[Extracted entries]
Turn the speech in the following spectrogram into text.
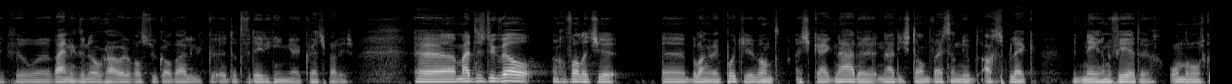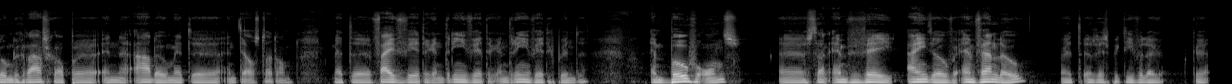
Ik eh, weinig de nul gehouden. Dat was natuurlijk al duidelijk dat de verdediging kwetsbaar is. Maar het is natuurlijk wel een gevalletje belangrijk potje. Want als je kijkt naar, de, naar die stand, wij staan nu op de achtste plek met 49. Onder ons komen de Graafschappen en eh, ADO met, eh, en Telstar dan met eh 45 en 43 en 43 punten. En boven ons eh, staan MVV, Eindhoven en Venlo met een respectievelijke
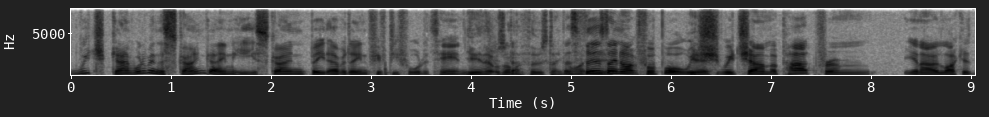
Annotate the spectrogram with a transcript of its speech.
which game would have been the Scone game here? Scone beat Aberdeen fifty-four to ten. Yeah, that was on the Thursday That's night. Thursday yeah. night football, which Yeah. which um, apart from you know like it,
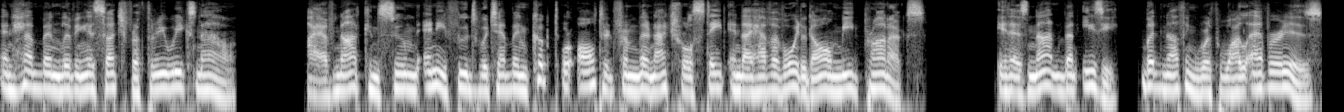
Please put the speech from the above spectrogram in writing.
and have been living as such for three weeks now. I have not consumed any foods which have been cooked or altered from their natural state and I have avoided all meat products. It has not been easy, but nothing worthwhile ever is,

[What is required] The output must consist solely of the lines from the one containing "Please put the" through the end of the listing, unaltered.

[Expected output]
Please put the speech from the above spectrogram in writing.
and have been living as such for three weeks now. I have not consumed any foods which have been cooked or altered from their natural state and I have avoided all meat products. It has not been easy, but nothing worthwhile ever is,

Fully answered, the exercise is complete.